WHAT THE TASK ASKS: Repeat every record word for word and omit the images.
++++ MATERIAL SUPPLIED
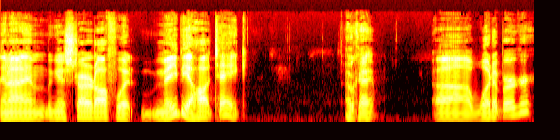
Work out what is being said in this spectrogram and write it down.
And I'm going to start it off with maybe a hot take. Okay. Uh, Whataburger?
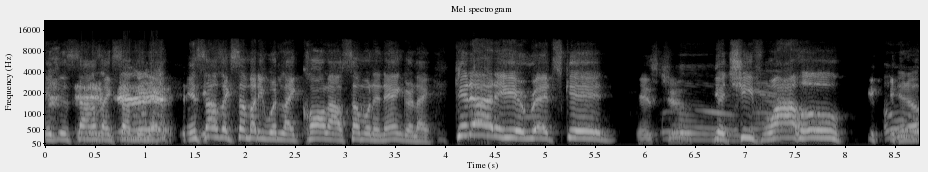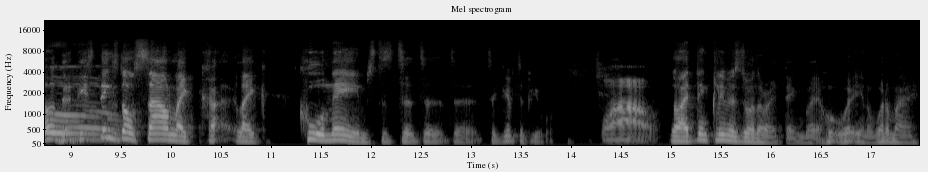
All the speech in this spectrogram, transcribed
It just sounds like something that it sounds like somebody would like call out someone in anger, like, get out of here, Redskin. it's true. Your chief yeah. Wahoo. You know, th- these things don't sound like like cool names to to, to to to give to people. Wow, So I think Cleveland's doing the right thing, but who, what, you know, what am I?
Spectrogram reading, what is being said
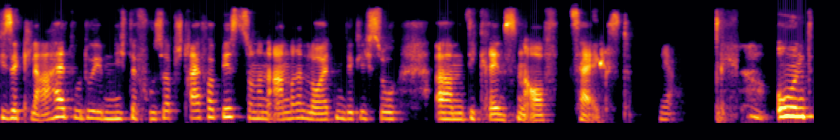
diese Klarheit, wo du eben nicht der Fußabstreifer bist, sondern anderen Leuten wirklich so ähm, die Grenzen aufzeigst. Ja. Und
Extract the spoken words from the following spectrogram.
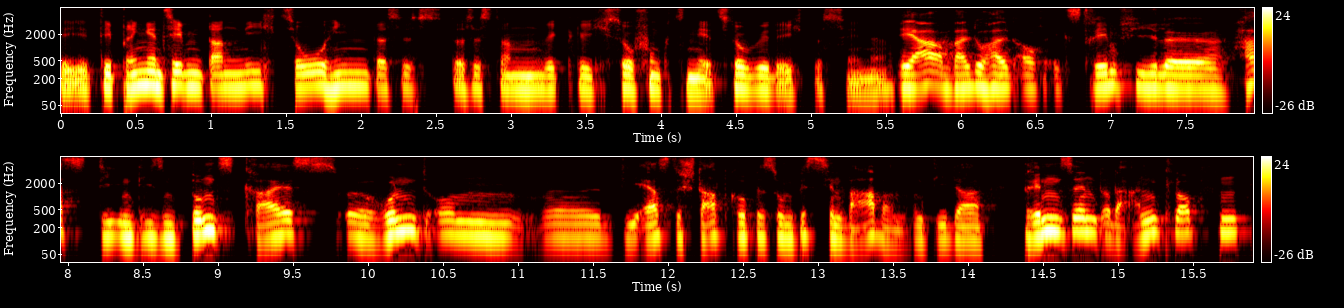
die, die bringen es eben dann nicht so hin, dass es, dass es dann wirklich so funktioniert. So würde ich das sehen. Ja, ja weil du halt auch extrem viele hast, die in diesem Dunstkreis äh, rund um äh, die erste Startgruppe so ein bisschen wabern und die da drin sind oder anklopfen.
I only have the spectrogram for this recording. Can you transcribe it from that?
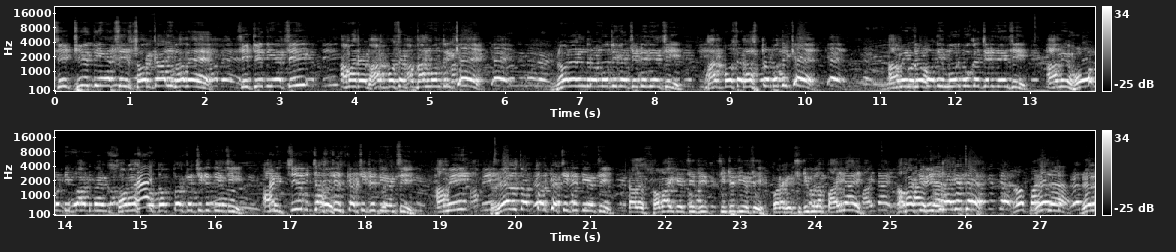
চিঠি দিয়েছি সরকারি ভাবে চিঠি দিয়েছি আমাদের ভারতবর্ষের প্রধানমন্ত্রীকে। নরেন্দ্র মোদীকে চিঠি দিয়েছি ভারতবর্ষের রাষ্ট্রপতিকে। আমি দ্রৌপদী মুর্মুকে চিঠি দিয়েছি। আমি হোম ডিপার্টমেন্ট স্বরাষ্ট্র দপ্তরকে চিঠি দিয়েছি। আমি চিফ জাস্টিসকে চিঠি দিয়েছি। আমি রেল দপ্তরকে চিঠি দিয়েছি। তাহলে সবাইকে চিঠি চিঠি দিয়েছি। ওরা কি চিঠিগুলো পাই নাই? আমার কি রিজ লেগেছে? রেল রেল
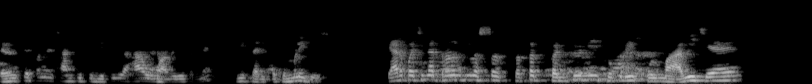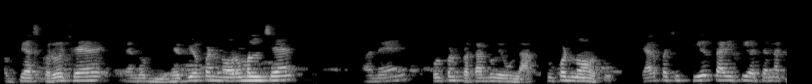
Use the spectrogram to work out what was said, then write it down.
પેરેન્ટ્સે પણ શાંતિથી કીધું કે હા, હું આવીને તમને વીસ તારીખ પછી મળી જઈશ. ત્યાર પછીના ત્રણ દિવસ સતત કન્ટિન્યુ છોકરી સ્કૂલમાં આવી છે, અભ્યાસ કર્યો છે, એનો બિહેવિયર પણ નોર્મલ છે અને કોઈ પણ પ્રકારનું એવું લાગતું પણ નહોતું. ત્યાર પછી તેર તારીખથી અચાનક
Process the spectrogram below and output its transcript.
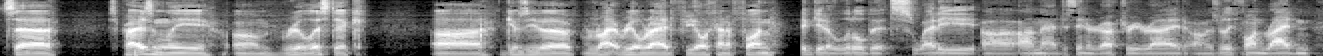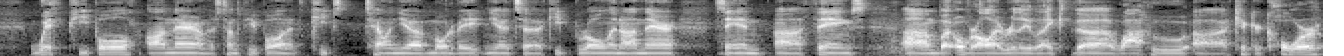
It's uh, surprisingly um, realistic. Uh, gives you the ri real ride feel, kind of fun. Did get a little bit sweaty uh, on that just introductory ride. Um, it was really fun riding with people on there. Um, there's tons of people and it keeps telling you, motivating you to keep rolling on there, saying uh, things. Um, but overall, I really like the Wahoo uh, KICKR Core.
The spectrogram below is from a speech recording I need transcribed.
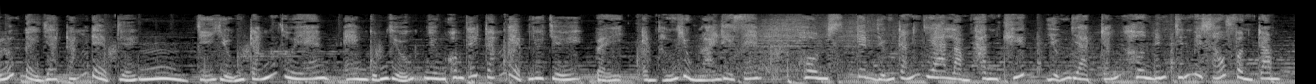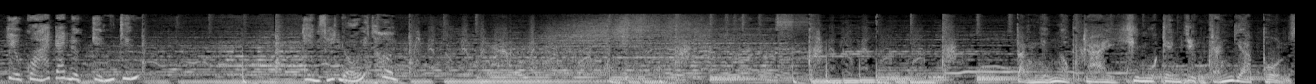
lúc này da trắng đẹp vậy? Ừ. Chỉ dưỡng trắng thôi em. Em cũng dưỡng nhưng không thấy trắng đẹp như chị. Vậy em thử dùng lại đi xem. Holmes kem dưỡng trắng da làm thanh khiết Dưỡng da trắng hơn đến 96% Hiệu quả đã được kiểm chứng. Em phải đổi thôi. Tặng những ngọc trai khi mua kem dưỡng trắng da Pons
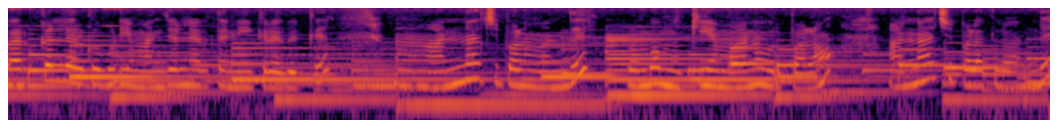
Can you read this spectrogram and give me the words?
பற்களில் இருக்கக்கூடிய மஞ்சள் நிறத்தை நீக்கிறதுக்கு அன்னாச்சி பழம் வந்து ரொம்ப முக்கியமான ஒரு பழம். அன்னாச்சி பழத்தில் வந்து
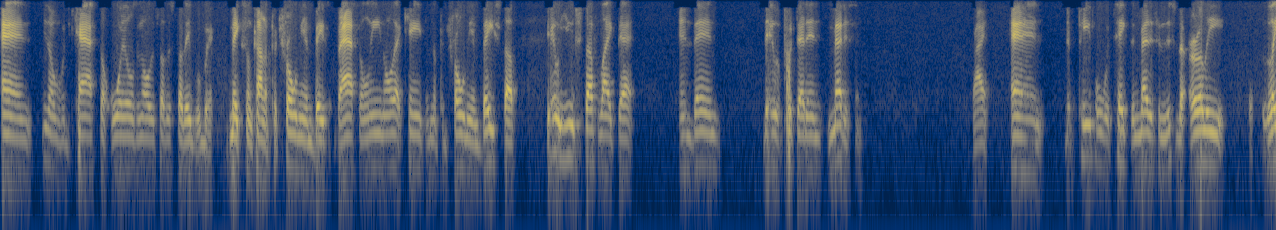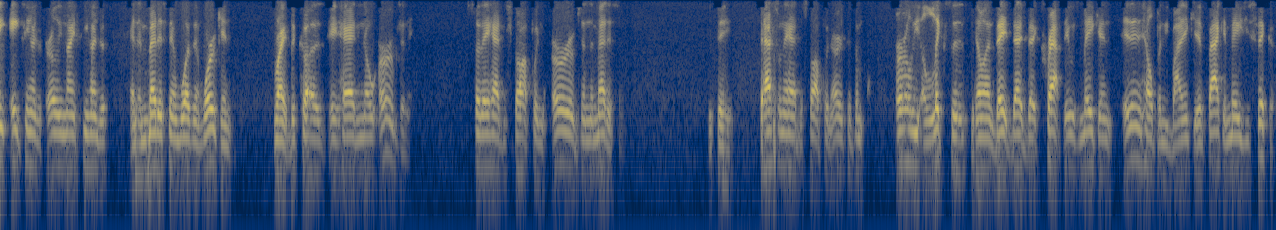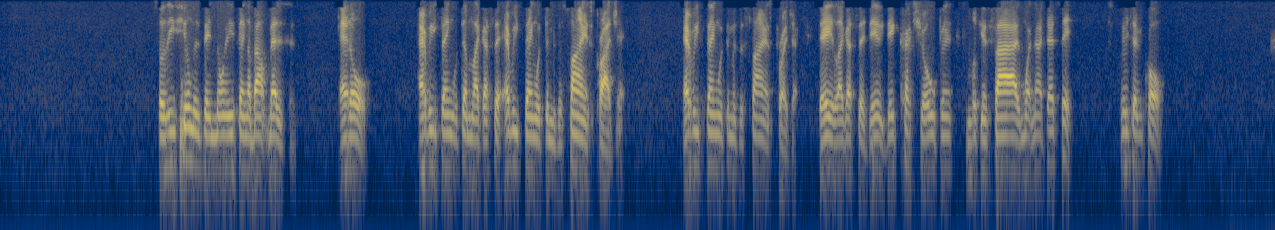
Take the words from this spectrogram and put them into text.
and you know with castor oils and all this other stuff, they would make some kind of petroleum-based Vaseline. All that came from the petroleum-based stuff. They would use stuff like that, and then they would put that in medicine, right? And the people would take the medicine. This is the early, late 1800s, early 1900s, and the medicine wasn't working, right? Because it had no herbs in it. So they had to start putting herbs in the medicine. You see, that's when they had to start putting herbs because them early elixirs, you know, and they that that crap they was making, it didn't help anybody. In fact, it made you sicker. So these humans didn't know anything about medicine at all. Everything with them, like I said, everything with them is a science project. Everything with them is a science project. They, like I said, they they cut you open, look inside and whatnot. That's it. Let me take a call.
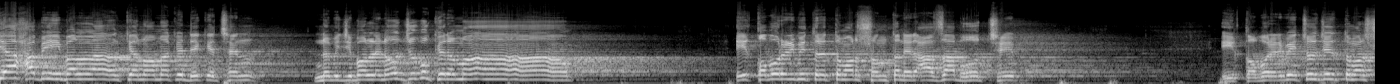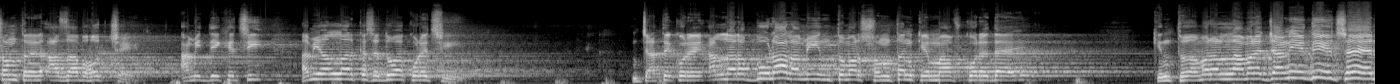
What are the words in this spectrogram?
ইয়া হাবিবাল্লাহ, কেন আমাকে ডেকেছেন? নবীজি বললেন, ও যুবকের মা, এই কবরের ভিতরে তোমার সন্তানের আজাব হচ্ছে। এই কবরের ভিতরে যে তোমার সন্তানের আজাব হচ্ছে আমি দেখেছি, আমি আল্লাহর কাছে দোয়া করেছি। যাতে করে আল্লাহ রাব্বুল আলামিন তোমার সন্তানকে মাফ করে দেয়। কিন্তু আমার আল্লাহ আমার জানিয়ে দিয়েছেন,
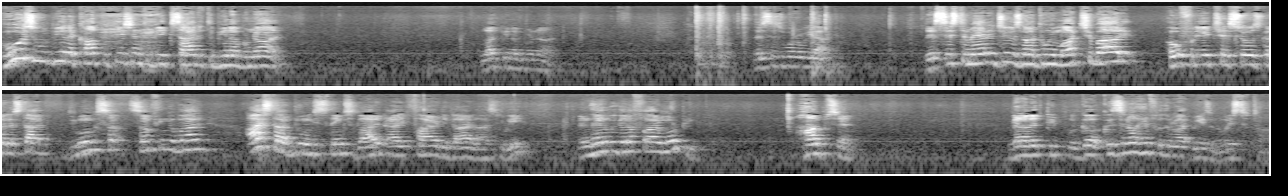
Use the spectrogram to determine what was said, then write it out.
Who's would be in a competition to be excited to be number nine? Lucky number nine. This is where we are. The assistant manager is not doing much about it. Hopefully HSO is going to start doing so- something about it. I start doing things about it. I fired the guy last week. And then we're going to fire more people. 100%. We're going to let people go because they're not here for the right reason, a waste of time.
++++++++
ANSWER TO THE PROBLEM:
Work out what is being said in this spectrogram and write it down.
And I'm going to start it off with maybe a hot take. Okay. Uh, Whataburger?
All the speech in this spectrogram, transcribed
It just sounds like something that it sounds like somebody would like call out someone in anger, like, get out of here, Redskin. it's true. Your chief yeah. Wahoo. You know, th- these things don't sound like like cool names to to, to to to give to people. Wow, So I think Cleveland's doing the right thing, but who, what, you know, what am I?
Spectrogram reading, what is being said
diese Klarheit, wo du eben nicht der Fußabstreifer bist, sondern anderen Leuten wirklich so ähm, die Grenzen aufzeigst. Ja. Und
Extract the spoken words from the following spectrogram.
die, die bringen es eben dann nicht so hin, dass es, dass es dann wirklich so funktioniert. So würde ich das sehen. Ja, ja weil du halt auch extrem viele hast, die in diesem Dunstkreis äh, rund um äh, die erste Startgruppe so ein bisschen wabern und die da drin sind oder anklopfen.
I only have the spectrogram for this recording. Can you transcribe it from that?
চিঠি দিয়েছি সরকারি ভাবে চিঠি দিয়েছি আমাদের ভারতবর্ষের প্রধানমন্ত্রীকে। নরেন্দ্র মোদীকে চিঠি দিয়েছি ভারতবর্ষের রাষ্ট্রপতিকে। আমি দ্রৌপদী মুর্মুকে চিঠি দিয়েছি। আমি হোম ডিপার্টমেন্ট স্বরাষ্ট্র দপ্তরকে চিঠি দিয়েছি। আমি চিফ জাস্টিসকে চিঠি দিয়েছি। আমি রেল দপ্তরকে চিঠি দিয়েছি। তাহলে সবাইকে চিঠি চিঠি দিয়েছি। ওরা কি চিঠিগুলো পাই নাই? আমার কি রিজ লেগেছে? রেল রেল
Use the spectrogram to work out what was said, then write it down.
પેરેન્ટ્સે પણ શાંતિથી કીધું કે હા, હું આવીને તમને વીસ તારીખ પછી મળી જઈશ. ત્યાર પછીના ત્રણ દિવસ સતત કન્ટિન્યુ છોકરી સ્કૂલમાં આવી છે, અભ્યાસ કર્યો છે, એનો બિહેવિયર પણ નોર્મલ છે અને કોઈ પણ પ્રકારનું એવું લાગતું પણ નહોતું. ત્યાર પછી તેર તારીખથી અચાનક
Process the spectrogram below and output its transcript.
It's uh, surprisingly um, realistic. Uh, gives you the ri real ride feel, kind of fun. Did get a little bit sweaty uh, on that just introductory ride. Um, it was really fun riding with people on there. Um, there's tons of people and it keeps telling you, motivating you to keep rolling on there, saying uh, things. Um, but overall, I really like the Wahoo uh, KICKR Core.
The spectrogram below is from a speech recording I need transcribed.
lúc này da trắng đẹp vậy? Ừ. Chỉ dưỡng trắng thôi em. Em cũng dưỡng nhưng không thấy trắng đẹp như chị. Vậy em thử dùng lại đi xem. Holmes kem dưỡng trắng da làm thanh khiết Dưỡng da trắng hơn đến 96% Hiệu quả đã được kiểm chứng. Em phải đổi thôi. Tặng những ngọc trai khi mua kem dưỡng trắng da Pons
Can you read this spectrogram and give me the words?
பற்களில் இருக்கக்கூடிய மஞ்சள் நிறத்தை நீக்கிறதுக்கு அன்னாச்சி பழம் வந்து ரொம்ப முக்கியமான ஒரு பழம். அன்னாச்சி பழத்தில் வந்து
Take the words from this spectrogram and put them into text.
and you know with castor oils and all this other stuff, they would make some kind of petroleum-based Vaseline. All that came from the petroleum-based stuff. They would use stuff like that, and then they would put that in medicine, right? And the people would take the medicine. This is the early, late 1800s, early 1900s, and the medicine wasn't working, right? Because it had no herbs in it. So they had to start putting herbs in the medicine. You see, that's when they had to start putting herbs because them early elixirs, you know, and they that that crap they was making, it didn't help anybody. In fact, it made you sicker. So these humans didn't know anything about medicine at all. Everything with them, like I said, everything with them is a science project. Everything with them is a science project. They, like I said, they they cut you open, look inside and whatnot. That's it. Let me take a call.
What are the words in this spectrogram?
ইয়া হাবিবাল্লাহ, কেন আমাকে ডেকেছেন? নবীজি বললেন, ও যুবকের মা, এই কবরের ভিতরে তোমার সন্তানের আজাব হচ্ছে। এই কবরের ভিতরে যে তোমার সন্তানের আজাব হচ্ছে আমি দেখেছি, আমি আল্লাহর কাছে দোয়া করেছি। যাতে করে আল্লাহ রাব্বুল আলামিন তোমার সন্তানকে মাফ করে দেয়। কিন্তু আমার আল্লাহ আমার জানিয়ে দিয়েছেন,
Use the spectrogram to determine what was said, then write it out.
Who's would be in a competition to be excited to be number nine? Lucky number nine. This is where we are. The assistant manager is not doing much about it. Hopefully HSO is going to start doing so- something about it. I start doing things about it. I fired the guy last week. And then we're going to fire more people. 100%. We're going to let people go because they're not here for the right reason, a waste of time.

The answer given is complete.